• _What this task involves_
When the line containing "Can you work" is found in the data below, give it again along with every later line, exactly; drop the pictures.

-------- Records for processing --------

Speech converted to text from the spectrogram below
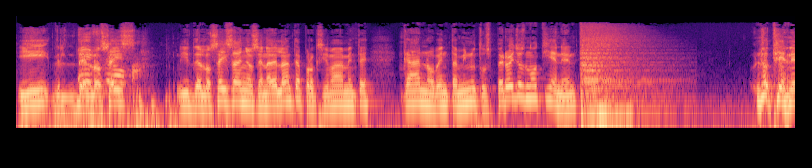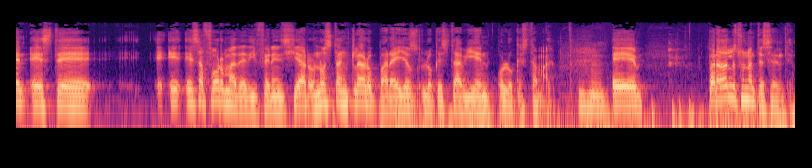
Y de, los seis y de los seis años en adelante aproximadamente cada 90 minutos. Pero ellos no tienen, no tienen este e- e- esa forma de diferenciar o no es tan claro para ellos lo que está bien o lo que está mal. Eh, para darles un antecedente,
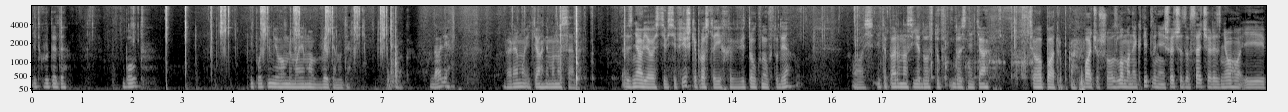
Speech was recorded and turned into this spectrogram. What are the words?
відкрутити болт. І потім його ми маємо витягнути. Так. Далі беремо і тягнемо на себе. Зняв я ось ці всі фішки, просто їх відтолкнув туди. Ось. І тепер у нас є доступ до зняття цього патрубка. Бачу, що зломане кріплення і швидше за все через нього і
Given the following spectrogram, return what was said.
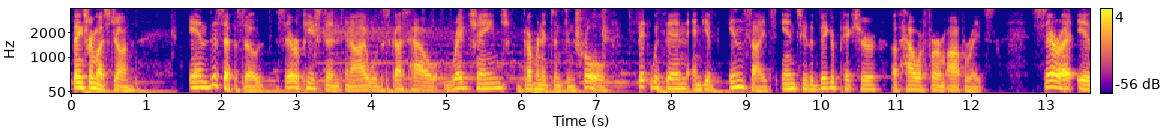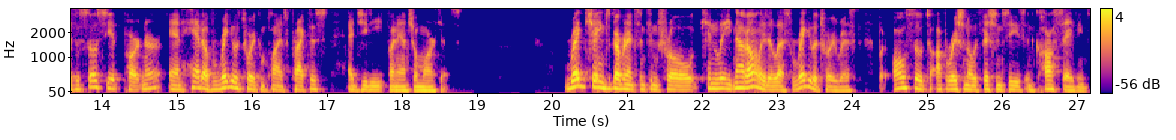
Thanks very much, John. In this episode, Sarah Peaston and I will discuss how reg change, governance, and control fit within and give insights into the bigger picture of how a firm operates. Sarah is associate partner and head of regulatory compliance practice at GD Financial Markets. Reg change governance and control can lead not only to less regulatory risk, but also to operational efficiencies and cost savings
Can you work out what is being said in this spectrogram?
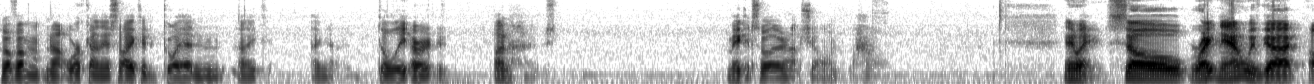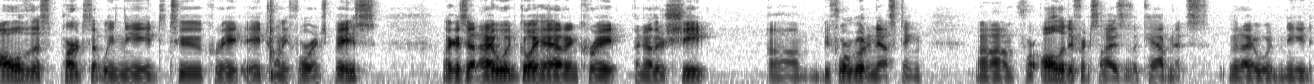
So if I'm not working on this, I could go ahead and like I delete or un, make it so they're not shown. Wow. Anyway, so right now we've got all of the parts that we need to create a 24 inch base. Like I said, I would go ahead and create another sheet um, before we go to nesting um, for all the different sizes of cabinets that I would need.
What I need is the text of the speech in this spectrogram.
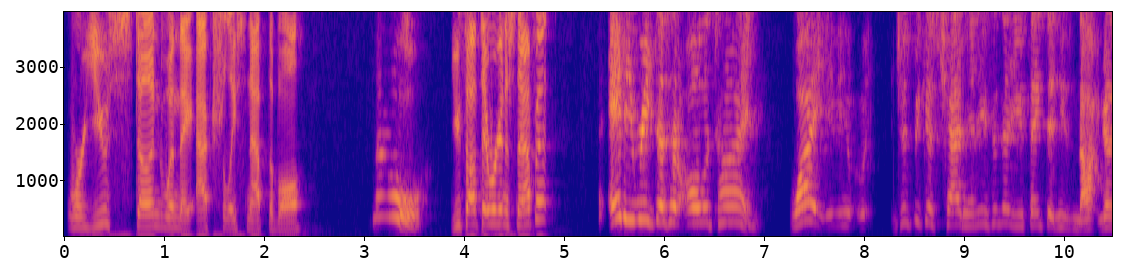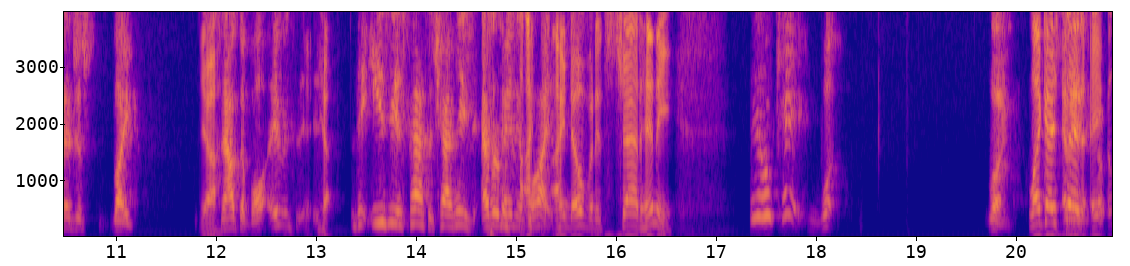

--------

• _Finished task_
Can you work out what is being said in this spectrogram?
So if I'm not working on this, I could go ahead and like I delete or un, make it so they're not shown. Wow. Anyway, so right now we've got all of the parts that we need to create a 24 inch base. Like I said, I would go ahead and create another sheet um, before we go to nesting um, for all the different sizes of cabinets that I would need.
What I need is the text of the speech in this spectrogram.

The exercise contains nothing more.